Planting seeds of resilience in Milwaukee – photo essay
Fostering Ecological Hope
Today from Margaret Swedish:
I awoke today to two disturbing front page headlines: State median income plummets, and Poverty numbers spike in Milwaukee. The news is appalling as more people in my city and state fall into a the growing mire of unemployment, home foreclosure, declining neighborhoods, a seemingly intractable path of misery, insecurity, and fear.
The second article for me is a perfect measure of the moral bankruptcy of our economic system. It reports that 171,521 people in my city are living in poverty, nearly 30% of the population, and about half of the city’s children. That this is acceptable in the sense that we are doing so little as a society or polity to address it is a mark of our moral failure.
Okay, so I didn’t start out here on a note of resilience. But I’m going there now because, despite this, and against all odds, some remarkable things are happening in Milwaukee. Seeds of resilience, of faith in the human spirit, are being planted, one neighborhood at a time.
Day before yesterday, I had the privilege of participating in the first-ever Eco-Spirit bus tour organized by the Interfaith Conference of Greater Milwaukee and the Interfaith Earth Network. We spent 4 hours touring places of urban decay and urban renewal. We had an opportunity to see how some of the smallest initiatives can have real impacts in parts of the city that seem overwhelmed by the challenges reflected in that rising poverty rate.
I have reflected before that a new food culture is showing great potential for opening paths for ecological renewal and wholeness, a reclaiming of the dignity of the human spirit and human labor. In the communities being formed around urban gardens and reclamation of parks and blighted streets, in the work of reclaiming neglected and abandoned neighborhoods one block at a time, something is being born here. If these seeds can be nurtured, if what grows out of them can flourish enough that they start growing more and more into one another, we may find one of these days that we have created a new culture in the City of Milwaukee that has the well-being of humans in healthy ecological communities at its core.
These are just a few examples:
The 30th Street industrial corridor is a neighborhood notorious for industrial blight. Once a manufacturing heart of the city, factories that employed thousands of people began to close, some fleeing in the middle of the night, leaving behind a toxic mess and neighborhoods fallen into ruin. The scale of this corridor is hard to describe. 2-3 feet of toxic sludge covers the earth, accumulated over a century of manufacturing. The city is now trying to clean it up in a massive reclamation project. For info, click here.
The model for the redevelopment of the 30th St. corridor is the decades-long effort that has gone into cleaning up and revitalizing the Menomonee River Valley, an industrial center of the city. New businesses are growing up in the valley (including a solar panel factory that we visited, built practically in the shadows of WE Energy’s grossly polluting coal power plant), and many of them have cooperated with the city in cleaning up the river and restoring its natural habitats.

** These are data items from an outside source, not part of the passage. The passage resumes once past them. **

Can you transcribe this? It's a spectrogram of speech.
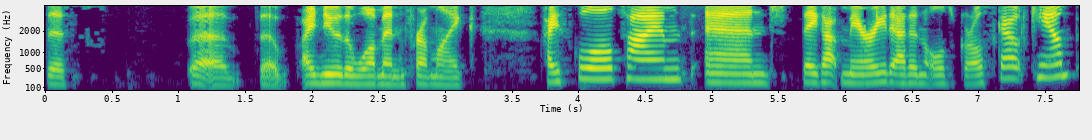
this. Uh, the I knew the woman from like high school times, and they got married at an old Girl Scout camp,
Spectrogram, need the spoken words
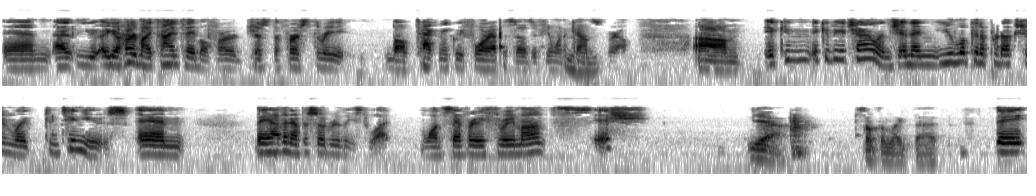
and as you, you heard my timetable for just the first three, well, technically four episodes if you want to count Mhm. Serial. Um, it can it can be a challenge, and then you look at a production like Continues, and they have an episode released what once every three months ish. Yeah, something like that. They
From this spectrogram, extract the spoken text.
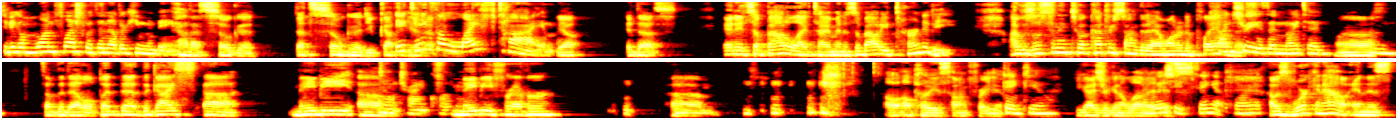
to become one flesh with another human being? God, that's so good. That's so good. You've got to. it takes that. a lifetime. Yep, it does. And it's about a lifetime and it's about eternity. I was listening to a country song today. I wanted to play on Country is anointed. Uh, Mm, it's of the devil. But the the guys, uh, maybe, um, Don't try and quote it. maybe forever. Um, I'll, I'll play the song for you. Thank you. You guys are gonna love I it. I wish It's- you'd sing it for us. I was working out and this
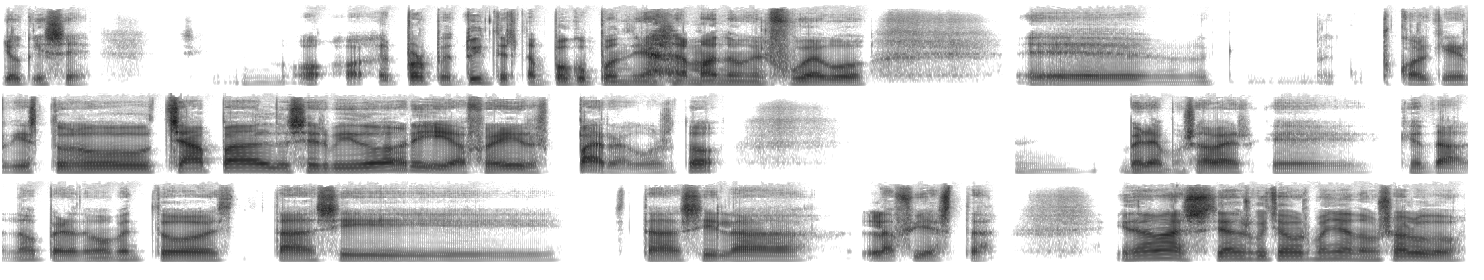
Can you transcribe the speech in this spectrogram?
Yo qué sé. el propio Twitter tampoco pondría la mano en el fuego. Eh, cualquier día esto chapa el de servidor y a freír espárragos, ¿no? Mm, veremos a ver qué, qué tal, ¿no? Pero de momento está así, está así la, la fiesta. Y nada más, ya nos escuchamos mañana. Un saludo.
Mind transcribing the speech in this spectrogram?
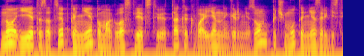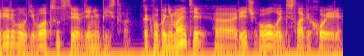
Но и эта зацепка не помогла следствию, так как военный гарнизон почему-то не зарегистрировал мотивировал его отсутствие в день убийства. Как вы понимаете, э, речь о Владиславе Хойере.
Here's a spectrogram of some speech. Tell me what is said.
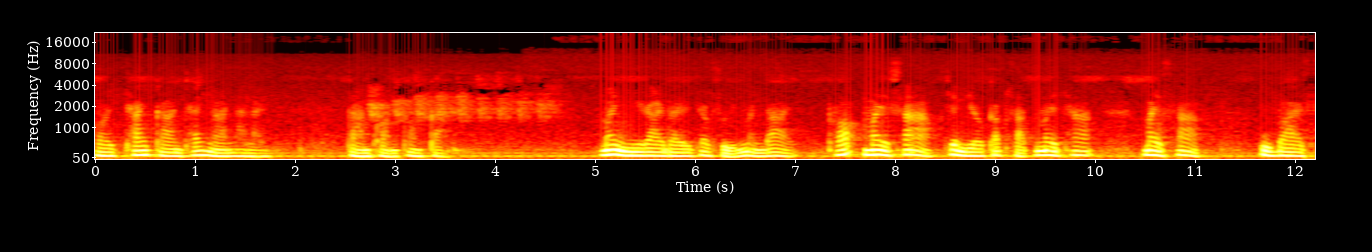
คอยใช้การใช้งานอะไร ตามความต้องการ ไม่มีรายใดจะฝืนมันได้ เพราะไม่ทราบเช่นเดียวกับสัตว์ไม่ทราบไม่ทราบอุบายส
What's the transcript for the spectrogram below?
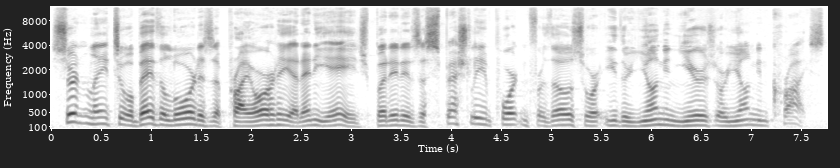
Certainly to obey the Lord is a priority at any age, but it is especially important for those who are either young in years or young in Christ.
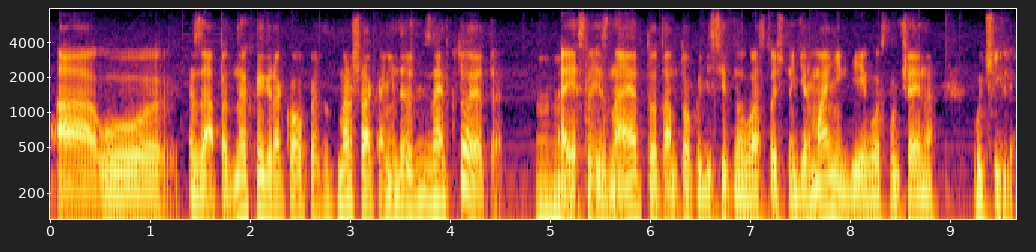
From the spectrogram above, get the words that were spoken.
А у западных игроков этот маршак, они даже не знают, кто это. Угу. А если и знают, то там только действительно в Восточной Германии, где его случайно учили.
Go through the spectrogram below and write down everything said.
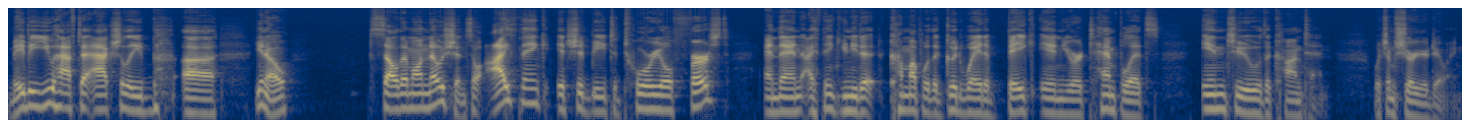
Maybe you have to actually, uh, you know, sell them on Notion. So I think it should be tutorial first. And then I think you need to come up with a good way to bake in your templates into the content, which I'm sure you're doing.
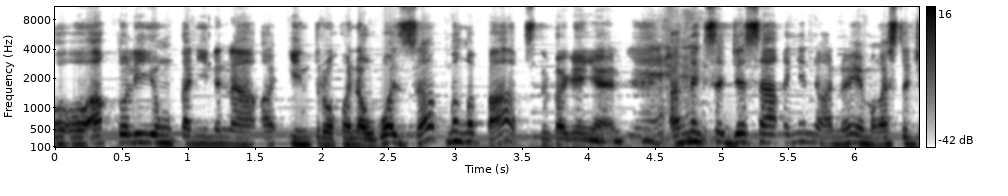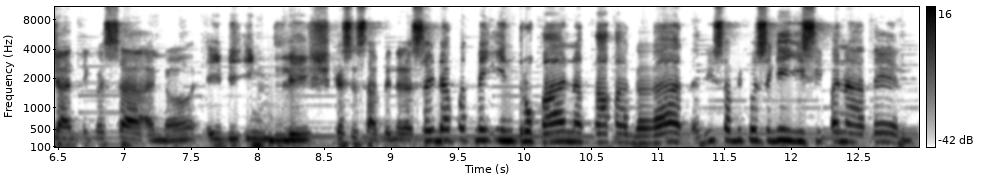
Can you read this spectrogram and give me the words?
oo. Actually, yung kanina na uh, intro ko na, what's up mga paps? Di ba ganyan? Yeah. Ang nagsuggest sa akin yun, ano, yung mga estudyante ko sa ano, AB English. Kasi sabi nila, sir, dapat may intro ka, nakakagat. Di sabi ko, sige, isipan natin.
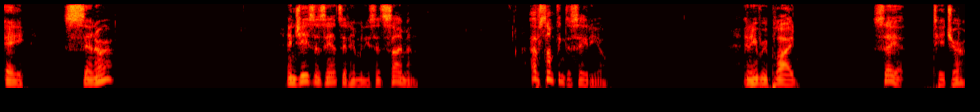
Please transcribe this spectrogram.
a sinner. And Jesus answered him and he said, Simon, I have something to say to you. And he replied, Say it, teacher.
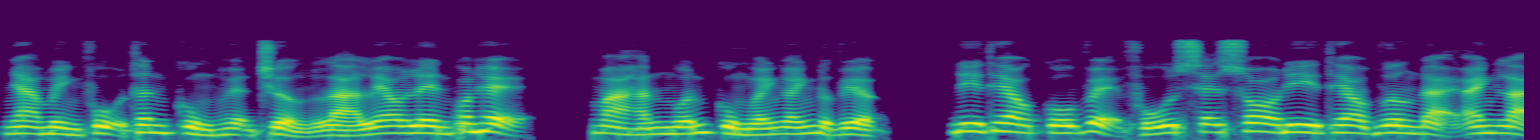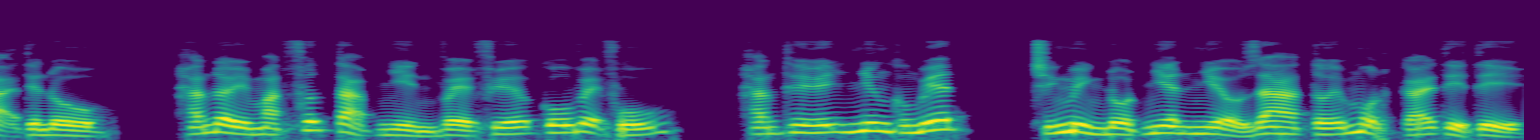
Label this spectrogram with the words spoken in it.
nhà mình phụ thân cùng huyện trưởng là leo lên quan hệ, mà hắn muốn cùng ánh ánh được việc, đi theo cố vệ phú sẽ so đi theo vương đại anh lại tiền đồ. Hắn đầy mặt phức tạp nhìn về phía cố vệ phú, hắn thế nhưng không biết, chính mình đột nhiên nhiều ra tới một cái tỷ tỷ.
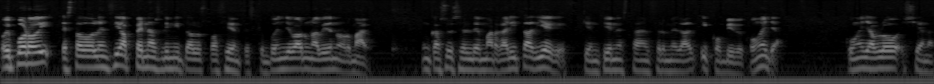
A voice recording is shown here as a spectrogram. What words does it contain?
Hoy por hoy, esta dolencia apenas limita a los pacientes, que pueden llevar una vida normal. Un caso es el de Margarita Dieguez, quien tiene esta enfermedad y convive con ella. Con ella habló Shiana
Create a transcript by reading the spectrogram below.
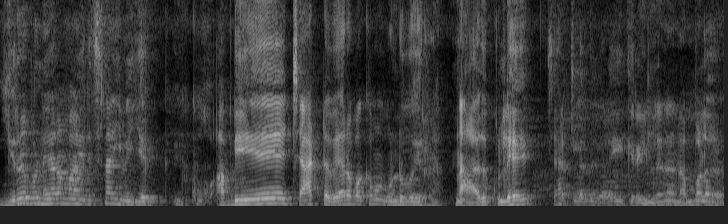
இரவு நேரம் ஆயிடுச்சுன்னா இவன் எக்- அப்படியே சேட்டை வேறு பக்கமாக கொண்டு போயிடுறான். நான் அதுக்குள்ளே சேட்டிலேருந்து விலகிக்கிறேன். இல்லைன்னா நம்மளை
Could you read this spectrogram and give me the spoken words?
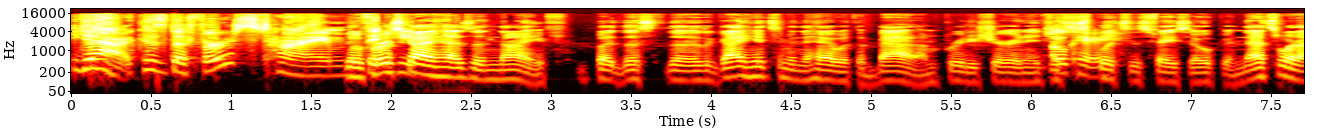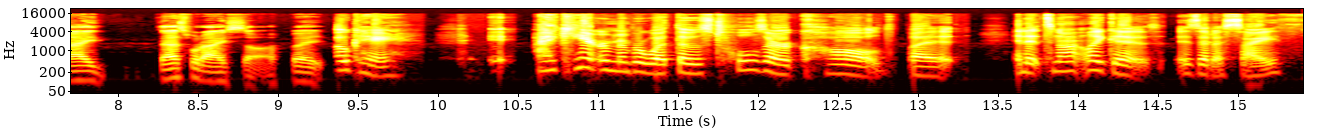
Yeah, because the first time the first he... guy has a knife, but this the the guy hits him in the head with a bat. I'm pretty sure, and it just okay. splits his face open. That's what I that's what I saw. But okay, I can't remember what those tools are called, but and it's not like a is it a scythe?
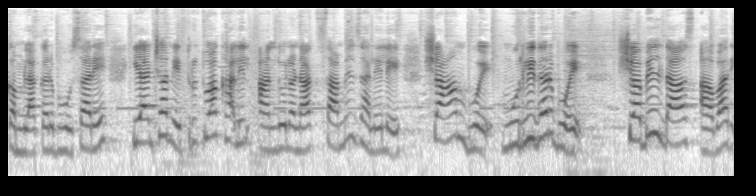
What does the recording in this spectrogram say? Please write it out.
कमलाकर भोसारे यांच्या नेतृत्वाखालील आंदोलनात सामील झालेले श्याम भोये मुरलीधर भोये शबिल दास आवारी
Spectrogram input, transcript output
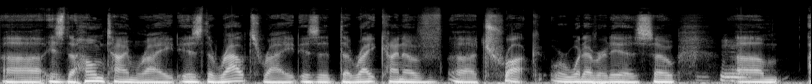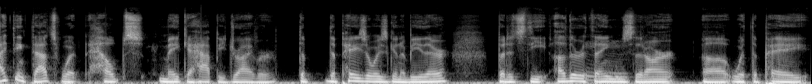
uh, is the home time right? Is the routes right? Is it the right kind of uh, truck or whatever it is? So, mm-hmm. um, I think that's what helps make a happy driver. the The pay is always going to be there, but it's the other mm-hmm. things that aren't uh, with the pay.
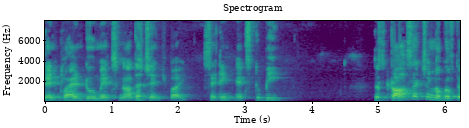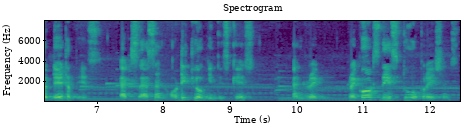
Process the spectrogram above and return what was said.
Then client 2 makes another change by setting X to B. The transaction log of the database acts as an audit log in this case and rec records these two operations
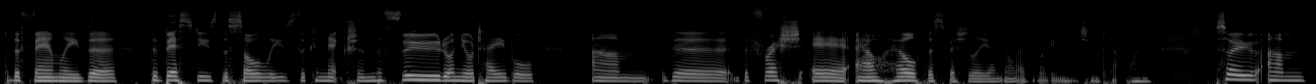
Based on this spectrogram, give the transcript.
for the family, the the besties, the soulies, the connection, the food on your table, um, the the fresh air, our health, especially. I know I've already mentioned that one. So, um,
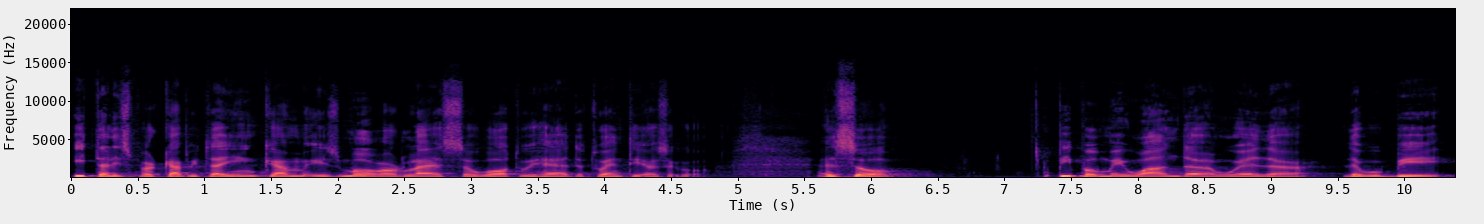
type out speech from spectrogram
Italy's per capita income is more or less what we had 20 years ago. And so people may wonder whether there will be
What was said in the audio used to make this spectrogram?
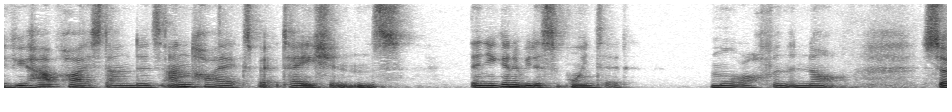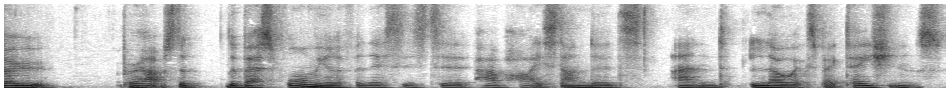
if you have high standards and high expectations, then you're going to be disappointed more often than not. So perhaps the, the best formula for this is to have high standards and low expectations.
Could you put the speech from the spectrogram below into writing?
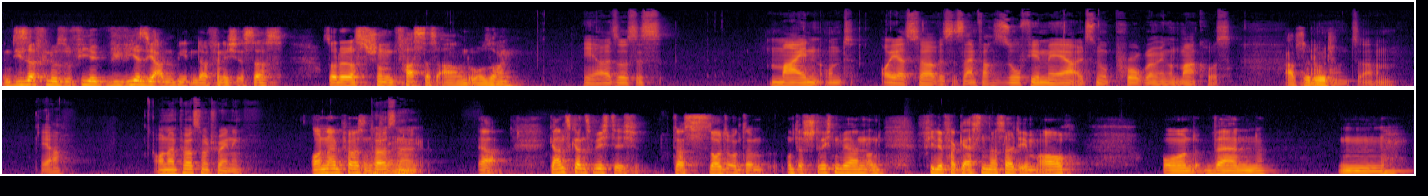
in dieser Philosophie, wie wir sie anbieten, da finde ich, ist das, sollte das schon fast das A und O sein. Ja, also es ist mein und euer Service ist einfach so viel mehr als nur Programming und Makros. Absolut. Und ähm, ja, Online Personal Training. Online Personal, Personal. Training. Ja, ganz, ganz wichtig. Das sollte unter, unterstrichen werden und viele vergessen das halt eben auch. Und wenn ein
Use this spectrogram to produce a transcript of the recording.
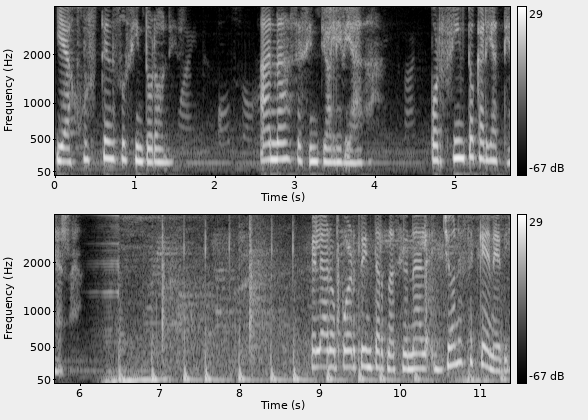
y ajusten sus cinturones. Ana se sintió aliviada por fin tocaría tierra. El aeropuerto internacional John F. Kennedy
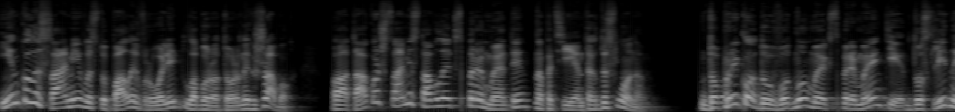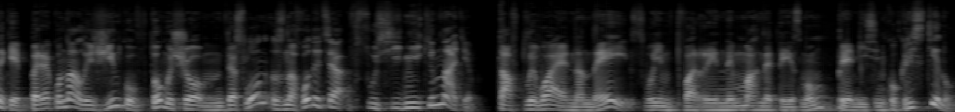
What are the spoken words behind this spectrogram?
інколи самі виступали в ролі лабораторних жабок, а також самі ставили експерименти на пацієнтах Деслона. До прикладу, в одному експерименті дослідники переконали жінку в тому, що Деслон знаходиться в сусідній кімнаті та впливає на неї своїм тваринним магнетизмом прямісінько крізь стіну.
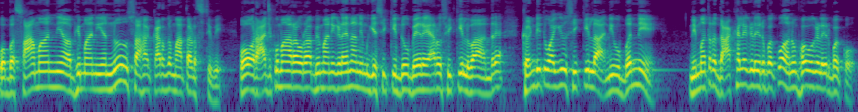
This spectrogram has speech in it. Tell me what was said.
ಒಬ್ಬ ಸಾಮಾನ್ಯ ಅಭಿಮಾನಿಯನ್ನೂ ಸಹ ಕರೆದು ಮಾತಾಡಿಸ್ತೀವಿ. ಓ, ರಾಜ್ಕುಮಾರ್ ಅವರ ಅಭಿಮಾನಿಗಳೇನ ನಿಮಗೆ ಸಿಕ್ಕಿದ್ದು? ಬೇರೆ ಯಾರೂ ಸಿಕ್ಕಿಲ್ವಾ? ಅಂದರೆ ಖಂಡಿತವಾಗಿಯೂ ಸಿಕ್ಕಿಲ್ಲ. ನೀವು ಬನ್ನಿ. ನಿಮ್ಮ ಹತ್ರ ದಾಖಲೆಗಳಿರಬೇಕು, ಅನುಭವಗಳಿರಬೇಕು.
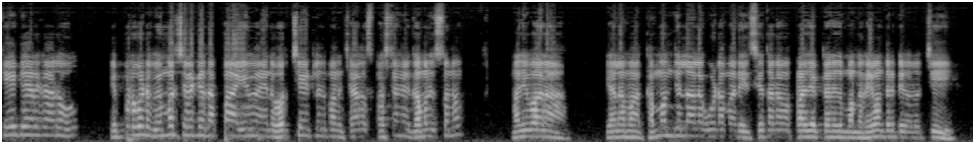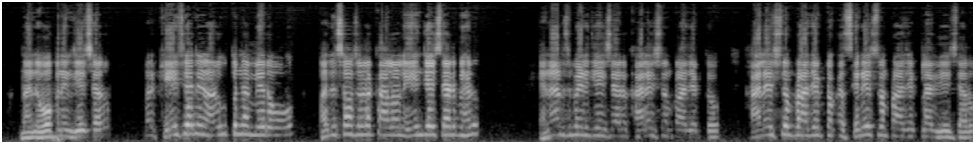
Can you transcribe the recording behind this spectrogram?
కేటీఆర్ గారు ఎప్పుడు కూడా విమర్శలకే తప్ప ఏమి ఆయన వర్క్ చేయట్లేదు. మనం చాలా స్పష్టంగా గమనిస్తున్నాం. మరి ఇవాళ ఇలా మా ఖమ్మం జిల్లాలో కూడా మరి సీతారామ ప్రాజెక్ట్ అనేది మన రేవంత్ రెడ్డి గారు వచ్చి దాన్ని ఓపెనింగ్ చేశారు. మరి కేసీఆర్ నేను అడుగుతున్నా మీరు పది సంవత్సరాల కాలంలో ఏం చేశారు మీరు? ఎన్హాన్స్మెంట్ చేశారు కాళేశ్వరం ప్రాజెక్టు. కాళేశ్వరం ప్రాజెక్టు ఒక శనేశ్వరం ప్రాజెక్ట్ లాగా చేశారు.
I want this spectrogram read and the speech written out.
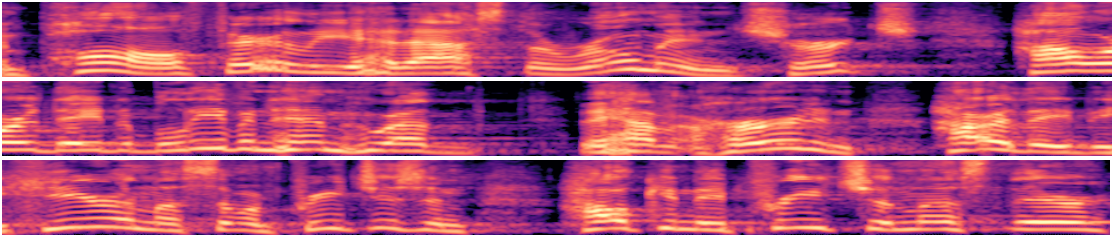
And Paul fairly had asked the Roman church, how are they to believe in him who have they haven't heard? And how are they to hear unless someone preaches? And how can they preach unless they're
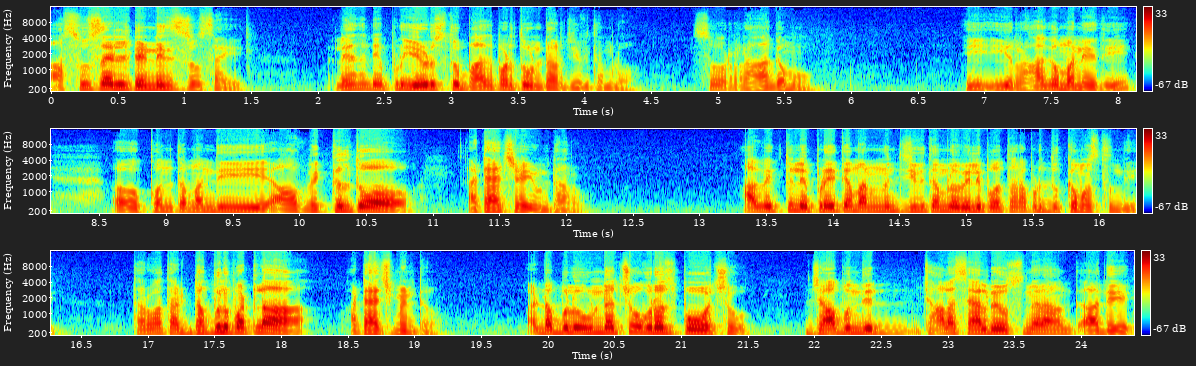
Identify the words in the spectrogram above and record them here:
ఆ సూసైడల్ టెండెన్సీస్ వస్తాయి. లేదంటే ఎప్పుడు ఏడుస్తూ బాధపడుతూ ఉంటారు జీవితంలో. సో రాగము. ఈ ఈ రాగం అనేది కొంతమంది ఆ వ్యక్తులతో అటాచ్ అయి ఉంటారు. ఆ వ్యక్తులు ఎప్పుడైతే మన నుంచి జీవితంలో వెళ్ళిపోతారో అప్పుడు దుఃఖం వస్తుంది. తర్వాత డబ్బుల పట్ల అటాచ్మెంట్ ఆ డబ్బులు ఉండొచ్చు ఒకరోజు పోవచ్చు. జాబ్ ఉంది చాలా శాలరీ వస్తుంది అది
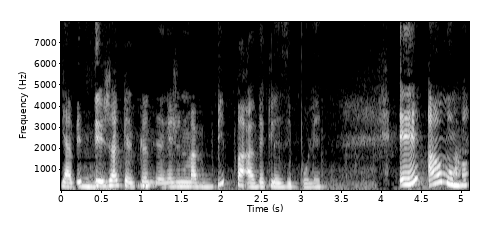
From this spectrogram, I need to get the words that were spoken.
il y avait déjà quelqu'un derrière. Je ne m'habille pas avec les épaulettes. Et à un moment,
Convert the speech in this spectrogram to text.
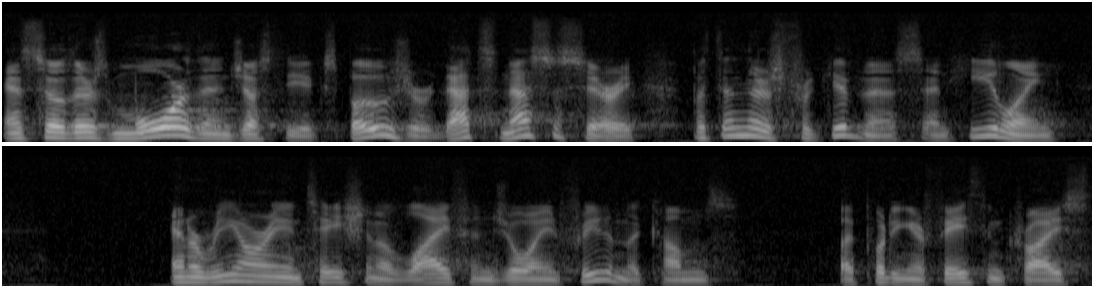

Many company employees volunteer in river clean-up and renewal projects.
On a smaller scale, there is the example of Alice’s Garden, “a robust urban resilience project that is nourishing the surrounding Lindsay Heights community by fostering opportunity, building social networks and promoting healthy lifestyles.” It continues to be a remarkable, delightfully jarring experience to come upon the gardens right in the heart of the urban milieu. Do visit the site to learn about the significance of this project to our community. It can serve as model – everywhere.
The house pictured at the side of this urban garden was once a site for prostitution and drug trafficking. But then the neighborhood had had enough. Please read the Walnut Way story. I promise it will inspire you.
What can one community do? What can one church do? Plenty, if it is really committed to a neighborhood. We stopped by All Peoples Lutheran Church where a whole lot is going on. We were particularly interested in visiting the garden where youth get in touch with the earth, learn important skills, and find dignity and self-worth in the process. In a neighborhood with many boarded up houses and plenty of poverty, the congregation is contributing towards a renewal of life and spirit. I believe more and more that these are the seeds of the new future we must begin to envision, to dream into existence by putting our hands to the plow, so to speak. A nice story here about the church’s plans to build a greenhouse and offer job training for neighborhood youth.
We will grow into the new way of life one community, one neighborhood, one reclaimed natural area at a time. We will do it by sharing these projects together, by restoring through the work of our hands and hearts our true dignity and self-worth, which have been so violated by the market economy, and by degrading poverty, racism, neglect, abandonment, or simply indifference, by chasms between rich and poor. The seeds that make the food, that restore quality of life to a neighborhood, are also planted in human hearts.
Really, you should just see the life, energy, and enthusiasm in the people we met. This is the New Creation being reborn in our time.